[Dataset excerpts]
-=-=-

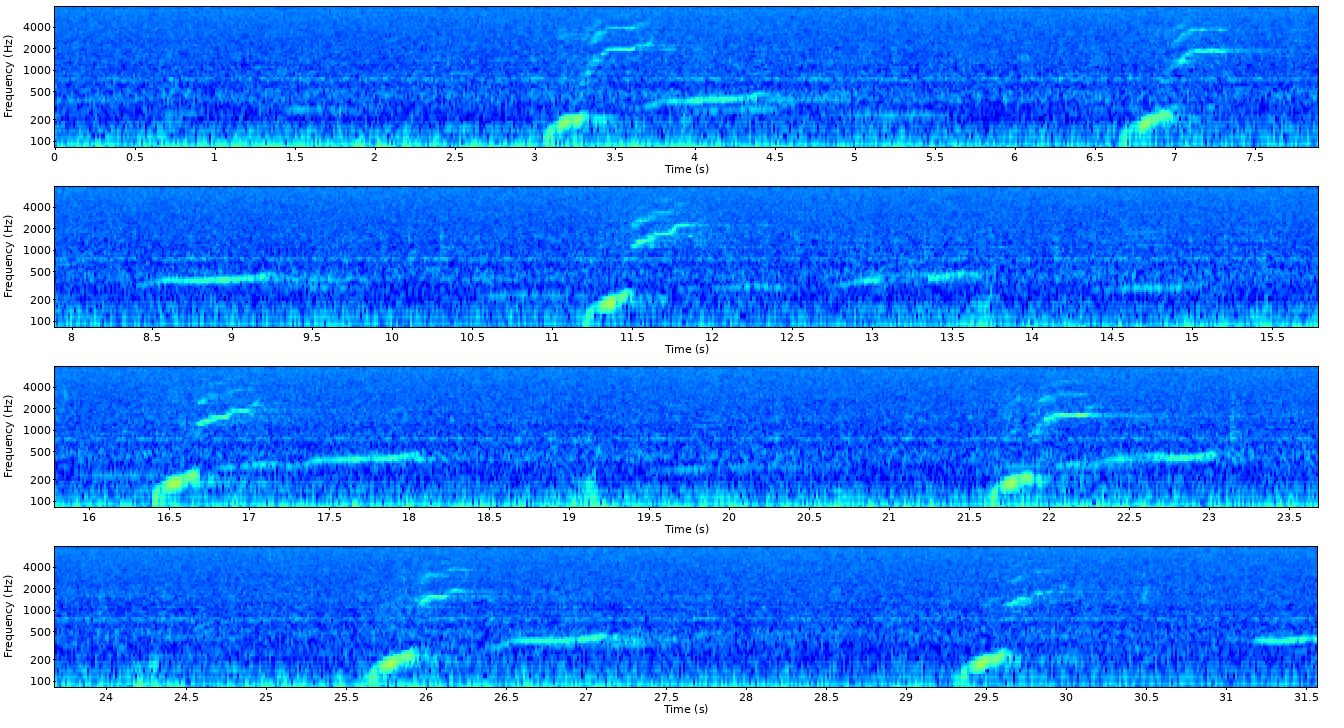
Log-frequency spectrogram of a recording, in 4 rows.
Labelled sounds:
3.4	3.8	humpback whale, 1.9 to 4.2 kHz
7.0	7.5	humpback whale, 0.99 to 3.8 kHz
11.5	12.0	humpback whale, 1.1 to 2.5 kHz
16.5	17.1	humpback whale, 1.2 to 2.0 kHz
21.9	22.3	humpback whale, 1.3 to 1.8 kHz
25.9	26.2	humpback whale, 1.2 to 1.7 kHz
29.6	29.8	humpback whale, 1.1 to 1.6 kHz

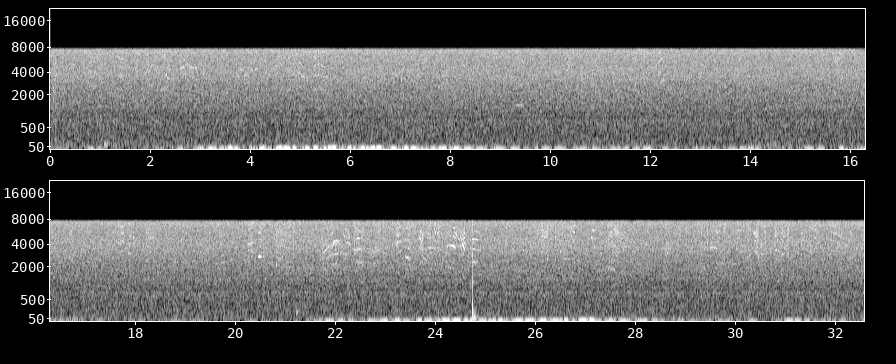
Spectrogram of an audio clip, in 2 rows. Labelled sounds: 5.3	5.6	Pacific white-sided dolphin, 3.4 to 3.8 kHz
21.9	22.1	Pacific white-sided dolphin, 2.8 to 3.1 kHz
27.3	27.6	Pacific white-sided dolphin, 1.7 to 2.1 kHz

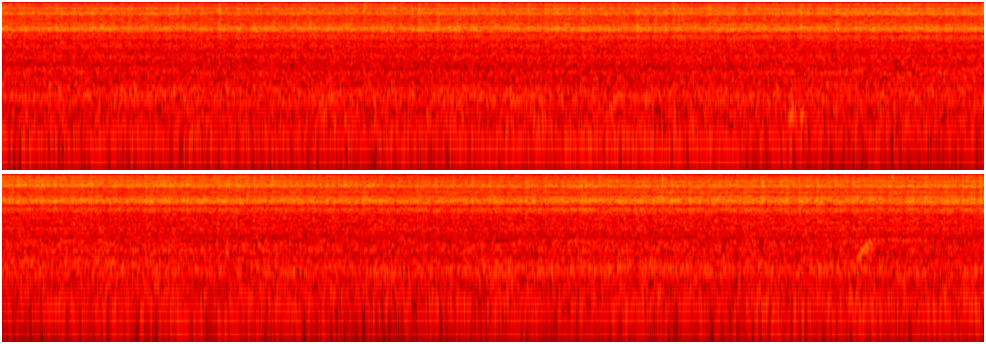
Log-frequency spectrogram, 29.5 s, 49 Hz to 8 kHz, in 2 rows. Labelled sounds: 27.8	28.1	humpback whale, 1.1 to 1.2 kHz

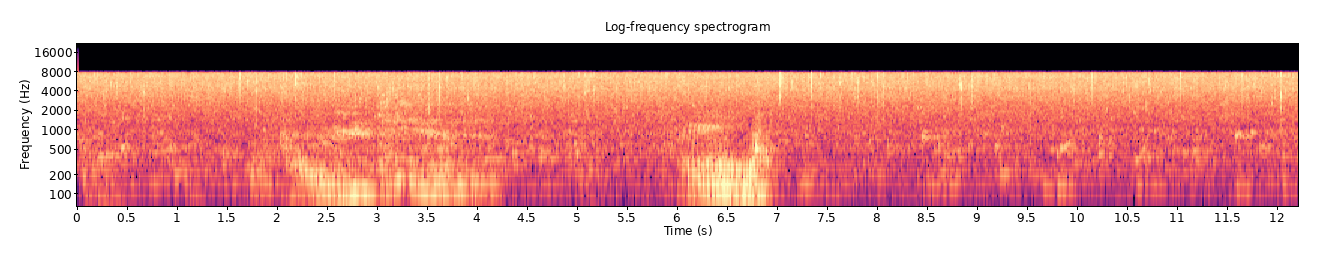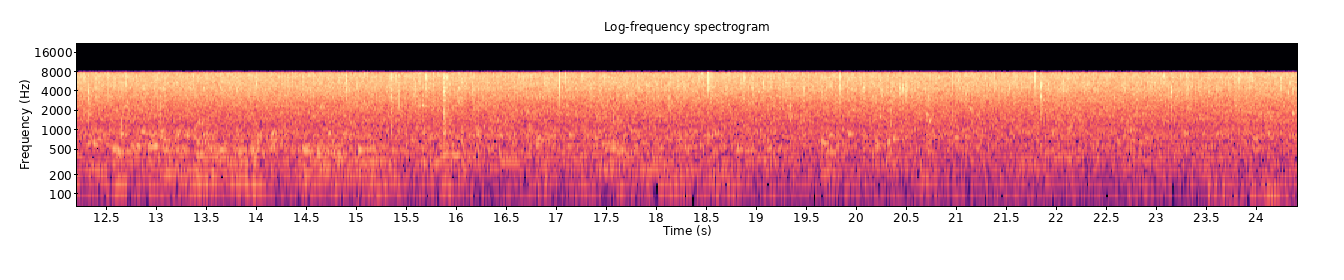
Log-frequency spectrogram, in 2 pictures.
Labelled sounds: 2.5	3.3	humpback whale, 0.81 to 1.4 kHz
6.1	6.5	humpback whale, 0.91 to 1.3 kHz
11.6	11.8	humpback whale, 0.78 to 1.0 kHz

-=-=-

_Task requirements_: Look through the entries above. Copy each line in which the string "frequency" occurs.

_Your solution_:
Log-frequency spectrogram of a recording, in 4 rows.
Log-frequency spectrogram, 29.5 s, 49 Hz to 8 kHz, in 2 rows. Labelled sounds: 27.8	28.1	humpback whale, 1.1 to 1.2 kHz
Log-frequency spectrogram, in 2 pictures.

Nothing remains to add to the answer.